It was fitting that we had the meeting in Tanzania this year, with Dignity Kwanza, because the African Court issued a landmark ruling on nationality earlier this year, Anudo v The Republic of Tanzania, in which the applicant was represented by the lawyers of Dignity Kwanza (formerly Asylum Access Tanzania). Mr Anudo, had been living in no man’s land between Tanzania and Kenya for 5 years, after being expelled from Tanzania despite being a Tanzanian citizen. The court found that his citizenship was arbitrarily deprived, rendering him stateless; that he was arbitrarily expelled; and that the respondent state’s laws and practice violate international law requirements of due process. These findings are important as they speak to the important role that fair administrative practices and laws play in access to nationality in Africa. This case is also the first of its kind before the African Court.

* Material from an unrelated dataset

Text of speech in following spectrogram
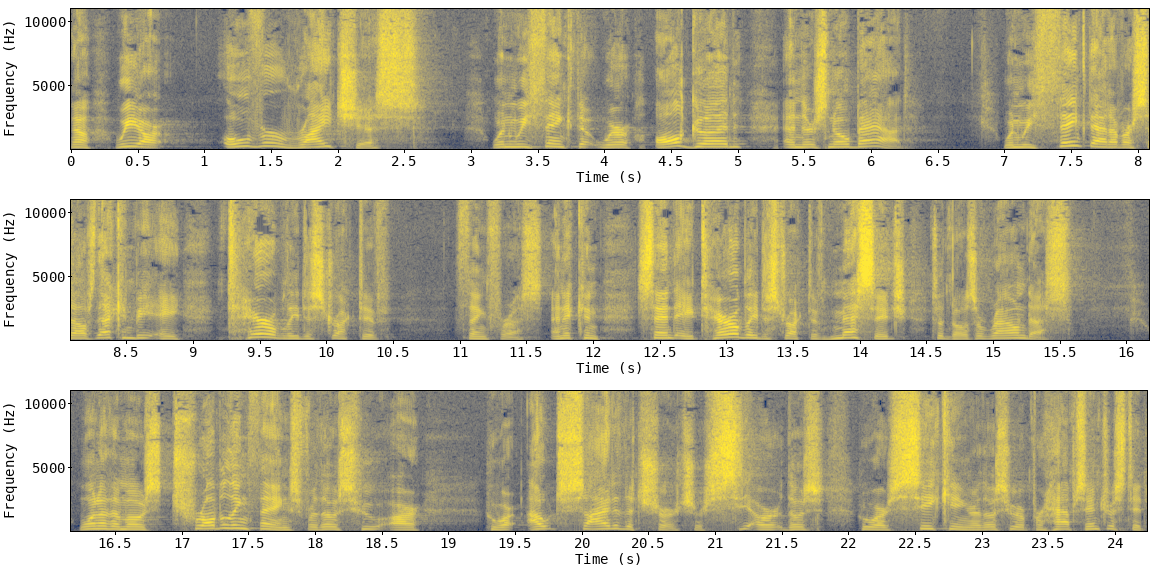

Finally, we heard from the people affected themselves. A mother from Zanzibar shared with us how she was unable to register her baby’s birth because she is unmarried and the authorities won’t register a child born outside of wedlock. A young man told us about how he was born in and grew up in Zanzibar, but that many generations before him, his ancestors, the Makonde, lived in Mozambique. This meant that the colonial laws which gave his ancestors citizenship in Mozambique (Portuguese) differ from the laws of the previous British colony in which he and his forefathers have been living for several generations. As a result he was refused nationality documents in Zanzibar. His case illustrates how antique inherited colonial laws conflict with daily realities of Africans in the communities where they feel and deserve belonging. The fact of the matter is that stateless people in our communities belong in our communities and we need to give them the nationality which facilitates that belonging.
This led us into discussions on the Draft Protocol to the African Charter on Human and Peoples’ Rights on the Specific Aspects of the Right to a Nationality and the Eradication of Statelessness in Africa. This unique treaty is the innovative genius of the African Union and the African people. It is designed for and by Africans. It recognises the particularly African nature of family relationships, respect for the wellbeing of the child and nomadic nature of migration to name a few. We called on all African individuals, NGOs and States to support this remarkable initiative.
To end off our fruitful meeting, we all signed pledges to mark the halfway mark in UNHCR #iBelongCampaign to End Statelessness by 2024. Each of us pledged to do one specific thing to end statelessness in SADC in the next 5 years. SANN will be submitting these pledges to the High Level Segment on Statelessness at the 70th Executive Committee of the High Commissioner for Refugees in Geneva on 7 October 2019.
Please join us. Together we can make #FreedominBelonging happen in SADC.
Liesl H. Muller